- A $30 million reduction in state financial aid for low-income college students.
- Cutting $25.67 million dollars in funding for Washington’s Community and Technical College System.
- Making a $12.643 million cut to funding for universities.
Along with cutting funds used for education in K-12 schools, the Republican budget included a $3.3 million reduction to Medicaid programs serving children with disabilities in schools. This is funding for children with severe, special medical needs, including wheel chair assistance and tube feedings. Not providing adequate funding to treat these children is simply not an option, and would create yet another unfunded mandate to our schools.
This doesn’t sound like a “Fund Education First” budget to me.

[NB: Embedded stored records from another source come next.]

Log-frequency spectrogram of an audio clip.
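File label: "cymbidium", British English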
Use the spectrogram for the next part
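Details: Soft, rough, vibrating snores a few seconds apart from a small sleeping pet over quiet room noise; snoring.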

What’s next? We’re currently working furiously to finish the business we need to complete before the end of the regular session, including passing a supplemental transportation budget. We’re working on concurrences on bills that passed the Senate but were changed by the House before passage. (If a bill passed the Senate but then was amended by the House, the Senate has to decide whether it will concur in the amendments or not.) We’re meeting in our respective caucuses. We’re attempting to pass the supplemental transportation and capital budgets. Senate and House Democrat as well as Republican leadership are negotiating between themselves and with Governor Gregoire regarding the operating budget. I’m involved with several other senators in a Progressive Caucus; we’re discussing the budget proposals with each other, and we met yesterday with Senator Ed Murray (the chair of the Senate Ways & Means Committee) and Senator Lisa Brown (the Senate Democrat Majority Leader) to transmit our input on the budget negotiations.
This morning, the House Democrats proposed a “striking amendment” that they may use to amend the budget sent over to them by the Senate. (A “striking amendment” is one that strikes and replaces an entire bill.) As of this writing, I don’t know whether or not they are going to do so. You can read about their proposal here.

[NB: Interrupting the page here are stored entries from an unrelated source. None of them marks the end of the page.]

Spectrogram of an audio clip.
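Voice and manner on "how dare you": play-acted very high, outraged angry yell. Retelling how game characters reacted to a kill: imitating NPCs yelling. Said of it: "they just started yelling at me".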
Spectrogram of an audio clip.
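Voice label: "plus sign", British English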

When session ends tonight, I may get to go home to lovely Seattle – but not for long. Stay tuned to find out when we’ll be back for a special session.